━━━ DATASET ━━━

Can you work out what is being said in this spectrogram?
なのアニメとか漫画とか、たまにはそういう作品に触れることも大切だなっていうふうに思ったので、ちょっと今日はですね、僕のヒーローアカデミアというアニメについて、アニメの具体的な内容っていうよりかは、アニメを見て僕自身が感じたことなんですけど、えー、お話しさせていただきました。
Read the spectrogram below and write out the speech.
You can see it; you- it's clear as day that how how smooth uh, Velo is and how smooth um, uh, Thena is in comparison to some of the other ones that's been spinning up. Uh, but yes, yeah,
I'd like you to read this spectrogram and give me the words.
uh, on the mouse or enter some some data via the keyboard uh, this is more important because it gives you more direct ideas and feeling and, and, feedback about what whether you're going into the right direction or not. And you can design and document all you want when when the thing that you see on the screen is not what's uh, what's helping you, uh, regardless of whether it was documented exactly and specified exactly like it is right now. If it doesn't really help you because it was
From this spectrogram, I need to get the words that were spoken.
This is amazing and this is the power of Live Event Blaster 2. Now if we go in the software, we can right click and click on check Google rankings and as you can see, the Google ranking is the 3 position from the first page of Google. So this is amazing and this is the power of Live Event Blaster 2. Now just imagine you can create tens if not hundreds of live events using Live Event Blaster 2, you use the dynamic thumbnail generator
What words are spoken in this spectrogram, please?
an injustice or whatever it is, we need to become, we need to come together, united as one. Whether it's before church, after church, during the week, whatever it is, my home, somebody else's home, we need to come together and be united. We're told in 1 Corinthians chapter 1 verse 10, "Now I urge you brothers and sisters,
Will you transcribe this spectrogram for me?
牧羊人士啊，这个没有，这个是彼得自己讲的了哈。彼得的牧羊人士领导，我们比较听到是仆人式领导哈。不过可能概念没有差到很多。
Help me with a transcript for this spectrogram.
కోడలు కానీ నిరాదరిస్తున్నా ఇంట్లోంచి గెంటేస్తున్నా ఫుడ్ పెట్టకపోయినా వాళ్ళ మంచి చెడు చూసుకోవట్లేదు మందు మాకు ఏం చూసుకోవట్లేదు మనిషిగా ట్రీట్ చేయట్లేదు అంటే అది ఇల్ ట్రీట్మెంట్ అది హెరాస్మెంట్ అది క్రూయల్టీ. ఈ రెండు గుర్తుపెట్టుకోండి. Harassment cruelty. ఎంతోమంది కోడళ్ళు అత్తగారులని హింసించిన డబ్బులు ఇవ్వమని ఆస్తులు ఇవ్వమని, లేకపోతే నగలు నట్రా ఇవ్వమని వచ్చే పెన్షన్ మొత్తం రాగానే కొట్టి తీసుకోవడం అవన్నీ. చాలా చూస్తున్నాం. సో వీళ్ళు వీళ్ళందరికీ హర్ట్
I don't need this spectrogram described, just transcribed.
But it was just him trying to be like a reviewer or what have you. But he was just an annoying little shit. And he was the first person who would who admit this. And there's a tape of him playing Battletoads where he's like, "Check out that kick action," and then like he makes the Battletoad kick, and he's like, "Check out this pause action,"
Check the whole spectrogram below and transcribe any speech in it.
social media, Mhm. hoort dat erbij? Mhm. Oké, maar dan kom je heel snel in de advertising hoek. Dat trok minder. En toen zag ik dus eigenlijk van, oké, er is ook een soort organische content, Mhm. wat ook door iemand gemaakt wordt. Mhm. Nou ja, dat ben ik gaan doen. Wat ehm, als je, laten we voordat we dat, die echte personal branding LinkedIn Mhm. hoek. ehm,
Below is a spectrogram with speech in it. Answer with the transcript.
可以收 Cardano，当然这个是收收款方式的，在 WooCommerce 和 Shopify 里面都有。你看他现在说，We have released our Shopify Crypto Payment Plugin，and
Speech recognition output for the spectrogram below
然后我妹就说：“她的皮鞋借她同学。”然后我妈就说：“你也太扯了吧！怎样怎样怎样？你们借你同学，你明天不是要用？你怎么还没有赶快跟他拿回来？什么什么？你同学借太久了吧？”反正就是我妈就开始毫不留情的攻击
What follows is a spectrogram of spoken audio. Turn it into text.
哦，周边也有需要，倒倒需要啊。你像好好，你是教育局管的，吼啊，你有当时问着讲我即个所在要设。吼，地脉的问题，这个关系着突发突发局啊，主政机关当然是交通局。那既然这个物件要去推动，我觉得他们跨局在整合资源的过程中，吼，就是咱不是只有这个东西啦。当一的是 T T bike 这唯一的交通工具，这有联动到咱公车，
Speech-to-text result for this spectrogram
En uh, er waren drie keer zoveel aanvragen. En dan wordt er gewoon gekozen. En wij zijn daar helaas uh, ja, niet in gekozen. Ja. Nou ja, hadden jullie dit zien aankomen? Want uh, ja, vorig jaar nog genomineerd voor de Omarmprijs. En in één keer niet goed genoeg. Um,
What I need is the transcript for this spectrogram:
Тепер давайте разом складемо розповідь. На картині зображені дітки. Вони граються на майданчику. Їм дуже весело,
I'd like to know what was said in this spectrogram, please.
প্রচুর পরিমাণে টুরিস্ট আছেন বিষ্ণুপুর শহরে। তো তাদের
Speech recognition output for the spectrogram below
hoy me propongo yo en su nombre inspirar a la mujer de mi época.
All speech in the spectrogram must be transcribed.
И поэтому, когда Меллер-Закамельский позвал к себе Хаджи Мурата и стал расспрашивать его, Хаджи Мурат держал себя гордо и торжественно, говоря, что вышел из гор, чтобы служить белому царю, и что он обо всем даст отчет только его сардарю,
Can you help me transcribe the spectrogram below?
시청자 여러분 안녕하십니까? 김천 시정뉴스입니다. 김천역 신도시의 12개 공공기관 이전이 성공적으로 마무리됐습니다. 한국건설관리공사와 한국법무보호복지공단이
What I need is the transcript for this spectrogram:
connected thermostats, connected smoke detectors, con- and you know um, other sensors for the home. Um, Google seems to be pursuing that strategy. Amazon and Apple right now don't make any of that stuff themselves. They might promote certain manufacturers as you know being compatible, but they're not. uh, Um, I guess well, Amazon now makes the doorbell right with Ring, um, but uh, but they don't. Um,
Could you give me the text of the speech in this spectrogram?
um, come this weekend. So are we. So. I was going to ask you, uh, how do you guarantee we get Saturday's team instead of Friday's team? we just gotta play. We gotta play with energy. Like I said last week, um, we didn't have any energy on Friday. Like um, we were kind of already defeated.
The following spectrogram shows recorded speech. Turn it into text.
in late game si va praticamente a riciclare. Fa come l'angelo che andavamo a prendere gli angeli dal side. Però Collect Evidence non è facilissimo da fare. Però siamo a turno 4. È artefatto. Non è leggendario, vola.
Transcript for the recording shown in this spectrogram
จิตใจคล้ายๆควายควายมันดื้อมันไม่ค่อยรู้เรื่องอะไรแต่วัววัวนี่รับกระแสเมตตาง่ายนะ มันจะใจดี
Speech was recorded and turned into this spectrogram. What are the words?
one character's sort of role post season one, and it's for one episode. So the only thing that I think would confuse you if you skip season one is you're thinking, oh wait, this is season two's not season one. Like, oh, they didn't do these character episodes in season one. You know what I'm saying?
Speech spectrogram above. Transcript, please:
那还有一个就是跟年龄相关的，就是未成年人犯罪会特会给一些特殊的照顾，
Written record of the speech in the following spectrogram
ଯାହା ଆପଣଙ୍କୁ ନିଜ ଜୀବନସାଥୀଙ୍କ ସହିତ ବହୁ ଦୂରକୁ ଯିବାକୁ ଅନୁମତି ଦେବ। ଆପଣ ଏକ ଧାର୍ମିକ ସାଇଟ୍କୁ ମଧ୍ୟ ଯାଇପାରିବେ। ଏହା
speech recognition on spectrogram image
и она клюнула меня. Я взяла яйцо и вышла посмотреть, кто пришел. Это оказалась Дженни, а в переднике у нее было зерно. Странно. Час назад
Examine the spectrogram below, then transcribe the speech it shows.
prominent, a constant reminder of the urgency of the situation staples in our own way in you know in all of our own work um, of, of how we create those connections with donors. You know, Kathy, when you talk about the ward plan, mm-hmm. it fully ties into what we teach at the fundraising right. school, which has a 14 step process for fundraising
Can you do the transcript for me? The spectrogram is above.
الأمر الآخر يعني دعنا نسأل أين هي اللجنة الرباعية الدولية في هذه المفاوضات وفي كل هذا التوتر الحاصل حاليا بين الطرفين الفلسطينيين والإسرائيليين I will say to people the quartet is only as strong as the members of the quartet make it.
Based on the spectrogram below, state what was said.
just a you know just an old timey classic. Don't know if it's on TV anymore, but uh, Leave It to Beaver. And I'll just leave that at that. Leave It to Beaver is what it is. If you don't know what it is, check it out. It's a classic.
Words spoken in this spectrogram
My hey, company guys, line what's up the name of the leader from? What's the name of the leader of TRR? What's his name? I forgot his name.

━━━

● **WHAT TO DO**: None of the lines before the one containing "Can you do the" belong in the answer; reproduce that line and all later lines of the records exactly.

● **ANSWER AREA**:
Can you do the transcript for me? The spectrogram is above.
الأمر الآخر يعني دعنا نسأل أين هي اللجنة الرباعية الدولية في هذه المفاوضات وفي كل هذا التوتر الحاصل حاليا بين الطرفين الفلسطينيين والإسرائيليين I will say to people the quartet is only as strong as the members of the quartet make it.
Based on the spectrogram below, state what was said.
just a you know just an old timey classic. Don't know if it's on TV anymore, but uh, Leave It to Beaver. And I'll just leave that at that. Leave It to Beaver is what it is. If you don't know what it is, check it out. It's a classic.
Words spoken in this spectrogram
My hey, company guys, line what's up the name of the leader from? What's the name of the leader of TRR? What's his name? I forgot his name.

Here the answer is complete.